Circular dichroism (CD) spectroscopy measures differences in the absorption of left-handed polarized light versus right-handed polarized light which arise due to structural asymmetry. The absence of regular structure results in zero CD intensity, while an ordered structure results in a spectrum which can contain both positive and negative signals.
Jasco J-810 Circular Dichroism System
Optical rotation: the rotation of linearly polarized light by the sample
Optical rotary dispersion: the variation of optical rotation as a function of wavelength. The spectrum of optical rotation.
Circular Dichroism: the difference in absorption of left and right circularly light.
Linear Polarized Light
Passing plane polarized light through a birefringent plate (in the z-direction) which splits the light into two plane-polarized beams oscillating along different axes (e.g., fast along x and slow along y). When one of the beams is retarded by 90º (using a quarter-wave retarder) then the two beams which are now 90º out of phase are added together, the result is circularly polarized light of one direction. By inverting the two axes such that the alternate beam is retarded than circularly polarized light of the other direction is generated.

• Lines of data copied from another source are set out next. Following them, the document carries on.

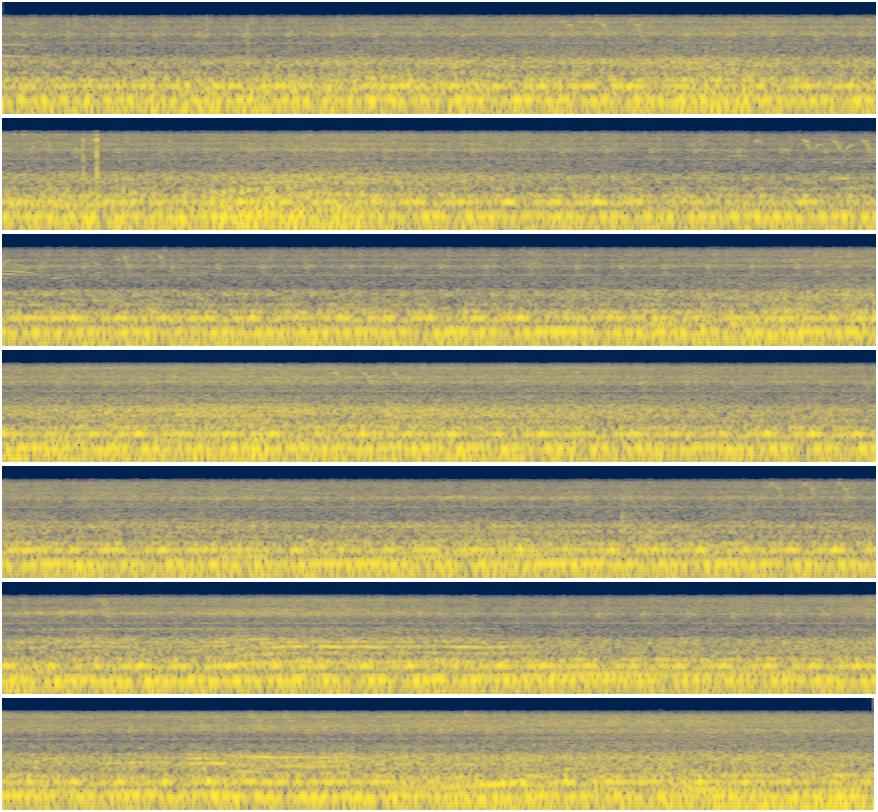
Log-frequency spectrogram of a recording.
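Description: A vehicle engine running steadily at a low, even speed, with a constant hum.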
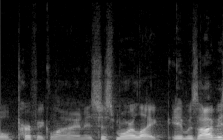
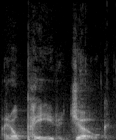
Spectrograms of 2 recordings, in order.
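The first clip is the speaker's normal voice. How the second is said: a touch of a mock stern boss; hint of a grumpy boss insisting; bossy alter ego; 3 semitones higher than usual. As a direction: repeat the scolding in a lightly put-on voice. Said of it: "That's not the point, man".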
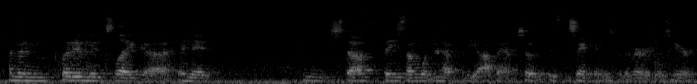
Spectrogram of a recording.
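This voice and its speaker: A young student explaining software steps casually to a classmate. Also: medium pitch, brisk, creaky, echoey room, noisy background. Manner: explaining step by step, animated. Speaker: classmate helping with circuit software.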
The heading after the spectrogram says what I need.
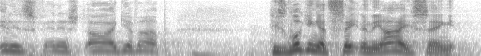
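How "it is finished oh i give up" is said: soft, mild, timid and desperate tone. Showing how the line should not be heard: meek, mild and desperate. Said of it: "don't hear Jesus saying very meekly and mildly and desperately".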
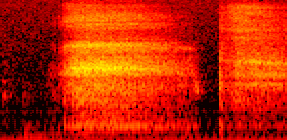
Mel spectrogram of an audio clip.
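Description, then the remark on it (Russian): A man sleeping on a couch in a drawing room, his head on a gold-embroidered silk pillow, snores: a long, raspy, hissing breath followed by the start of another, fairly loud, with no talking. “Храпел он.”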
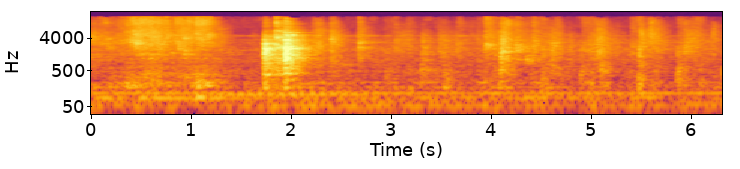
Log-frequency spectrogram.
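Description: Dishes and utensils being handled in a home kitchen, with one louder clatter about two seconds in and scattered light knocks after it.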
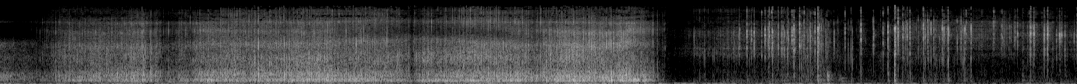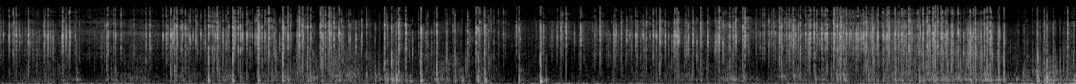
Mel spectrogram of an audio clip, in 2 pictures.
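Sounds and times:
gloves rubbing on a binaural mic: 0.0s - 6.7s
gloves and nails tapping and scratching on a binaural mic: 0.0s - 21.5s.

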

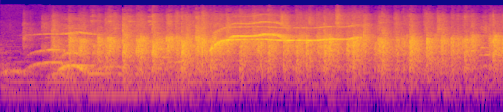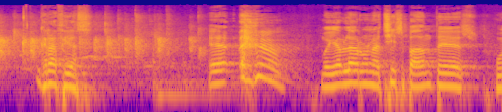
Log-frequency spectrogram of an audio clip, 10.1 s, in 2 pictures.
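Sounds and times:
concert audience applause: 0.2s - 7.6s
speech: 5.4s - 6.1s, 7.1s - 10.0s.

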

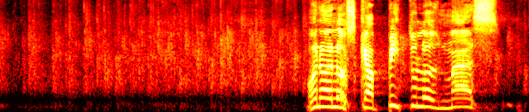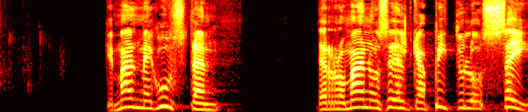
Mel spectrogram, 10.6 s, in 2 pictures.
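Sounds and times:
audience applause: 0.0s - 5.8s
speech: 3.1s - 5.1s, 6.4s - 7.6s, 8.5s - 10.5s.

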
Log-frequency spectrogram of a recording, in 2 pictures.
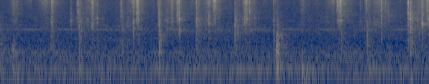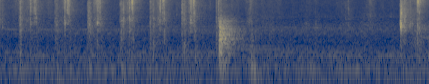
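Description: Tarot cards shuffled and pulled close by make a quiet stream of soft flicks and riffles with an occasional sharper slap, heard alone.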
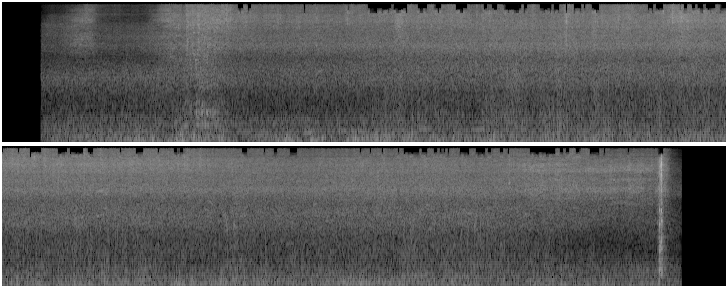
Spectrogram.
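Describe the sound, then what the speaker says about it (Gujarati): Strong wind howls and roars steadily past a room window during a storm, a continuous loud rush lasting the whole stretch with no voices. "પવન કેવા સુસવાટા બોલાવતો હતો ને, ઈ હું મારા રૂમની બારીએથી સંભળાવું."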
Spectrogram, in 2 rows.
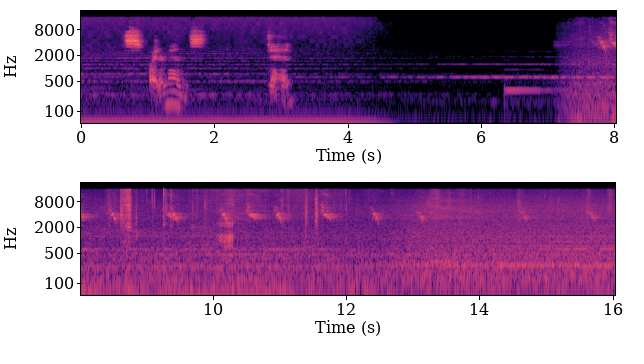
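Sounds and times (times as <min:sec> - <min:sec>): low outdoor rumble: 0:07.2 - 0:16.0
small birds chirping: 0:07.5 - 0:14.9.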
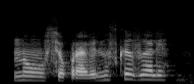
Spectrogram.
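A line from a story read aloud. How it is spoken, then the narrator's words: Rude, curt remark. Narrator (Russian): грубо бросил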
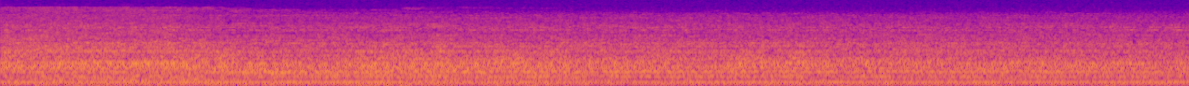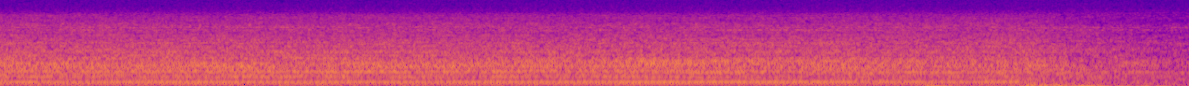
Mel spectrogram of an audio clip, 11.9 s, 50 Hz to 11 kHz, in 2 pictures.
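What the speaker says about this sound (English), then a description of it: "Let's let it come down off high idle." A Jeep CJ-7 engine settling down from high idle, a steady loud running drone with a constant hum that holds for about eleven seconds before the pitch drops and the sound eases off at the end.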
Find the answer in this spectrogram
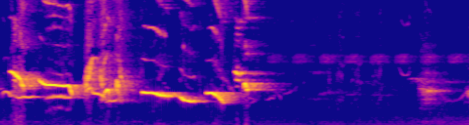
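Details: Caged white-rumped shama singing loud, rich whistled phrases with falling and rising slurs for about three seconds, then quieter, with a faint high steady tone.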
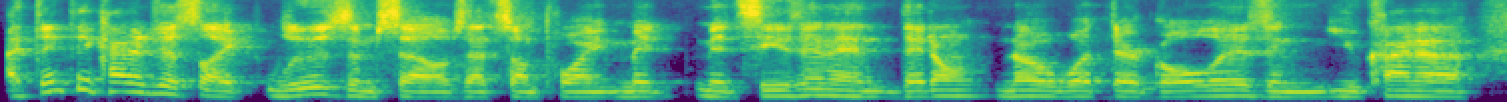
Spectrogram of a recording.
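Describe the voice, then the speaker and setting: A man's voice: mid-range voice, a little slow, hardly any pauses. A man chatting casually on a podcast, informal and prone to swearing. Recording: echoey, roomy sound.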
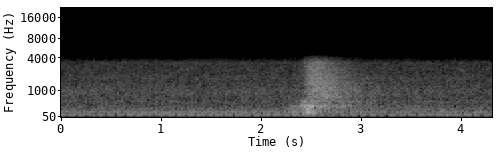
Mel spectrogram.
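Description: A single clunk of a piece of firewood landing on a pile about two and a half seconds in, dying away over half a second, over a steady low hum.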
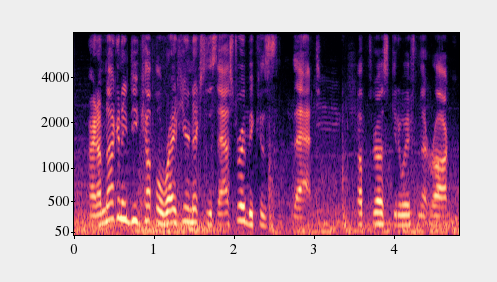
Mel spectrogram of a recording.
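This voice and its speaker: With music in the background, a man talks at a very fast pace with a fairly high pitch and very wide pitch swings. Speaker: streamer and Army helicopter instructor pilot. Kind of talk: live gameplay stream chat.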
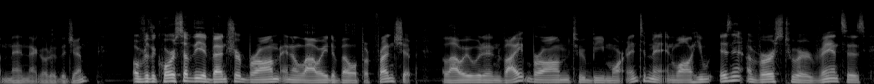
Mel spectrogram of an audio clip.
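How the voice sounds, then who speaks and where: A low-voiced man hosts casual reaction commentary, reading text aloud and commenting on it. He muses conversationally, thinking aloud, in a dry recording.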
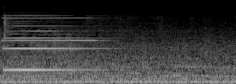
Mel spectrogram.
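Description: Elevator arrival chime: a single ding that rings at once and dies away over about a second as the car reaches the floor, over a steady low hum.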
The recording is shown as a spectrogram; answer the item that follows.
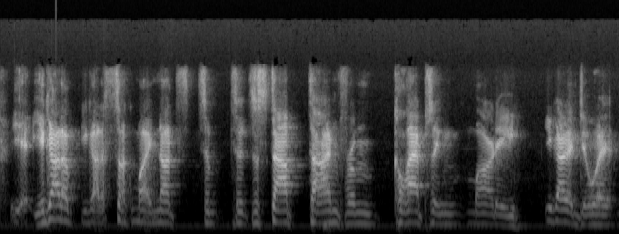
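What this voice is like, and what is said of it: Impression of Doc from Doc and Marty. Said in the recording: “It's a pretty good impression.”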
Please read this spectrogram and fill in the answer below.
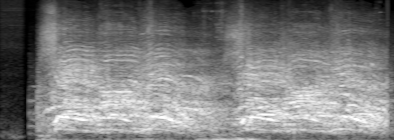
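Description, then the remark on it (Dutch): A large crowd of hundreds of parents at a school board meeting in an auditorium in Virginia roars and shouts angrily in two sustained loud surges, voices overlapping into a dense, chaotic din that briefly dips before swelling again. “with hundreds of parents flooding an auditorium to accuse the school system of teaching their kids that racism in America is structural and systemic, something the school board denies is part of the curriculum.”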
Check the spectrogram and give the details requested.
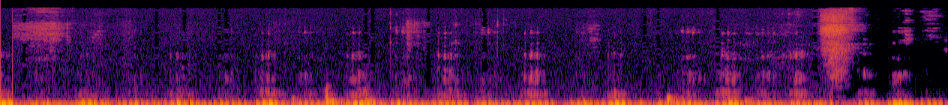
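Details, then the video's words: Low, rumbling purr from Maia the house cat, pulsing evenly in time with her breathing; a short scratchy burst near the end as her claws dig into the bed. "Cat Purring"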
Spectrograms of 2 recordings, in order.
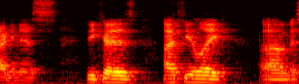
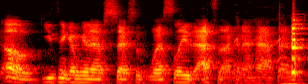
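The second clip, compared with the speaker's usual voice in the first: put-on dismissive voice. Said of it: "you really didn't have to say it in such a dismissive tone".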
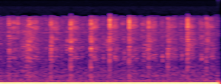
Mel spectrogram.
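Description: Steady low electrical hum in the recording, with faint irregular clicks scattered over it.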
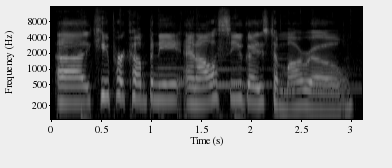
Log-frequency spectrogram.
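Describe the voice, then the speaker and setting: A woman's voice: a little high, expressive, moderate pace. Scratchy-voiced young woman chatting. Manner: rambling, giggly, lots of fillers and restarts. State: voice getting scratchy. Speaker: streamer. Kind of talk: casual chat with live chat.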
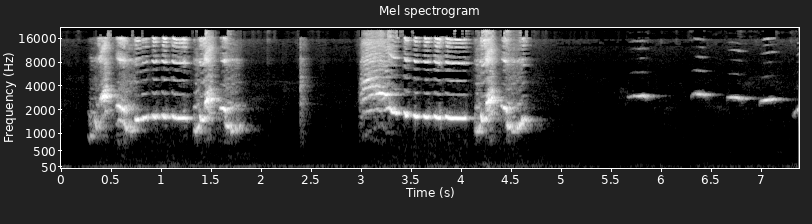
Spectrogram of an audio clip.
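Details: Medan-type white-rumped shama giving its rough tutor song for training other songbirds: two loud, rich whistled phrases with harsh overtones about a second apart, followed after a gap by several short, thin high whistles.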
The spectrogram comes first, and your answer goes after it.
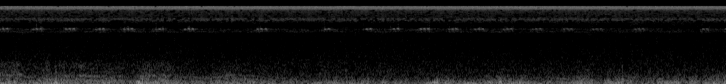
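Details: Summer countryside crickets beside golden wheat give quick, shrill chirps repeated roughly three times a second, steady and unbroken, with a soft breeze rushing underneath.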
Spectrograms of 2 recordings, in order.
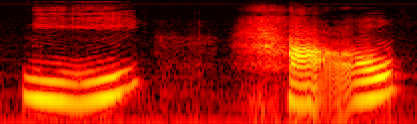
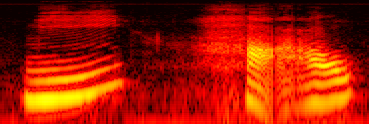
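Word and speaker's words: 你好: So we change the first third tone into second tone. So it turns into 你好.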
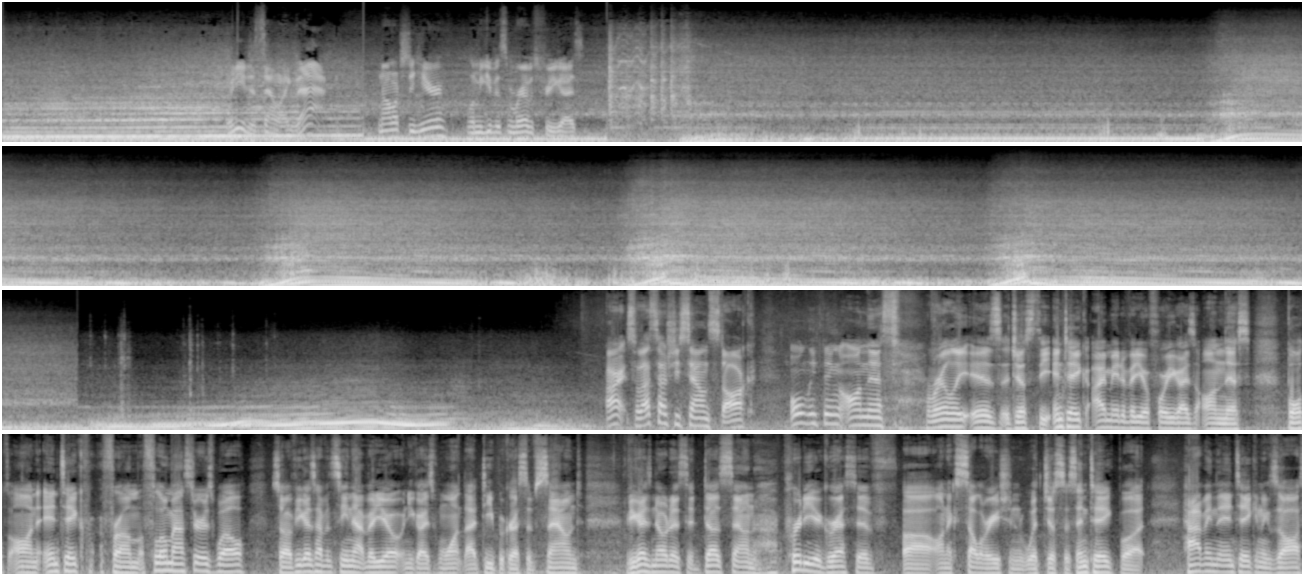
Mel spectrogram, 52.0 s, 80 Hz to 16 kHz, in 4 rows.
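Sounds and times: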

The result of adding the right and left circularly polarized that passes through the optically active sample is elliptically polarized light, thus circular dichroism is equivalent to ellipticity
Circularly Polarized Light
n refractive index
l wavelength of light
f angle of rotation
l path length through the sample
Linear polarized light can be viewed as a superposition of opposite circular polarized light of equal amplitude and phase
different absorption of the left- and right hand polarized component leads to ellipticity (CD) and optical rotation (OR).
Thedifference between the absorption of left and right handed circularly-polarised light and is measured as a function of wavelength. CD is measured as a quantity called mean residue ellipticity, whose units are degrees-cm2/dmol.
ORD spectra are dispersive (called a Cotton effect for a single band) whereas circular dichroism spectra are absorptive. The two phenomena are related by the so-called König-Kramers transforms.
Protein Concentration: 0.5 mg/ml
Cell Path Length: 0.5 mm
Stabilizers (Metal ions, etc.): minimum
Buffer Concentration : 5 mM or as low as possible while maintaining protein stability